The NFL has broached the topic for years, but can it work in baseball?

MLB: New York Yankees at Boston Red Sox Steve Flynn-USA TODAY Sports

For the last 23 years, Major League Baseball has made a concerted effort to expand the sport overseas by playing games in other countries. Starting with a three-game set between the New York Mets and San Diego Padres in Monterrey, Mexico, in August of 1996, more than 70 games have been played outside the United States and Canada. They have primarily taken place in Mexico and Puerto Rico, but also in Japan, Australia, and now, England.
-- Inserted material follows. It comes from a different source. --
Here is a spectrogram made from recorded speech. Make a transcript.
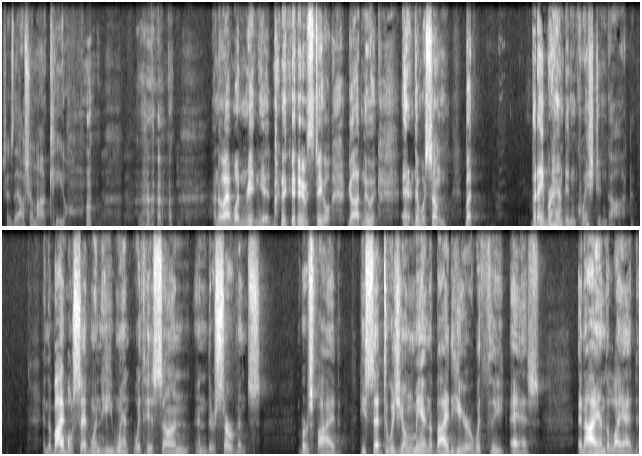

Additionally, the league has made more of an effort in recent years to schedule these games during the season, with the 2019 calendar having games in three foreign cities — Tokyo, Monterrey, and London. The league will return to London next season for a matchup between the St. Louis Cardinals and Chicago Cubs.

While Major League Baseball has not come out and said it just yet, the natural progression of all these games is overseas expansion by the league: permanent teams based abroad, in new markets outside the normal scope of baseball currently. But while expansion to Monterrey and Puerto Rico would be fairly trivial, as they are within the same time zones as the other North American-based teams, overseas expansion to Europe or Japan would make for a logistical nightmare.

So, is it possible?

We already have a travel blueprint for crossing the Atlantic from this series: two days off before the trip to get to London and adjust to the time zone, and one day off to cross the Atlantic westward to get home. This works fairly well for a short trip by two East Coast teams, but once this trip needs to happen on the regular, it would require a number of additional off-days for the teams making the trip across the pond, lengthening the schedule or making other travel inconvenient. That’s not even mentioning the West Coast clubs.

But what if the league did not expand by only one team, and instead put a full division in Europe? Assuming the schedule remains identical to the way it is now, these teams would all play each other 19 times, including at least nine times on the road. Now, these European teams would play games in Europe not 81 times, but instead 117 times. They would only have to cross the Atlantic to play 45 games, which could easily be scheduled as three eleven-game road trips and one twelve-game trip.

Furthermore, the league can structure the schedule so that when American-based teams journey to Europe, they play multiple teams (perhaps even all five) to minimize the disadvantages of the traveling. It would be far from a perfect setup—any games involving the European teams would by definition involve extensive road trips for one team or the other—but it is possible.

We are far from seeing a permanent baseball team stationed overseas. Even the NFL, the most aggressive league when it comes to overseas expansion, does not expect to see a franchise in London until roughly 2025. Nonetheless, the London Series represents the first step in what will likely be a long process to expand Major League Baseball to new markets throughout the world.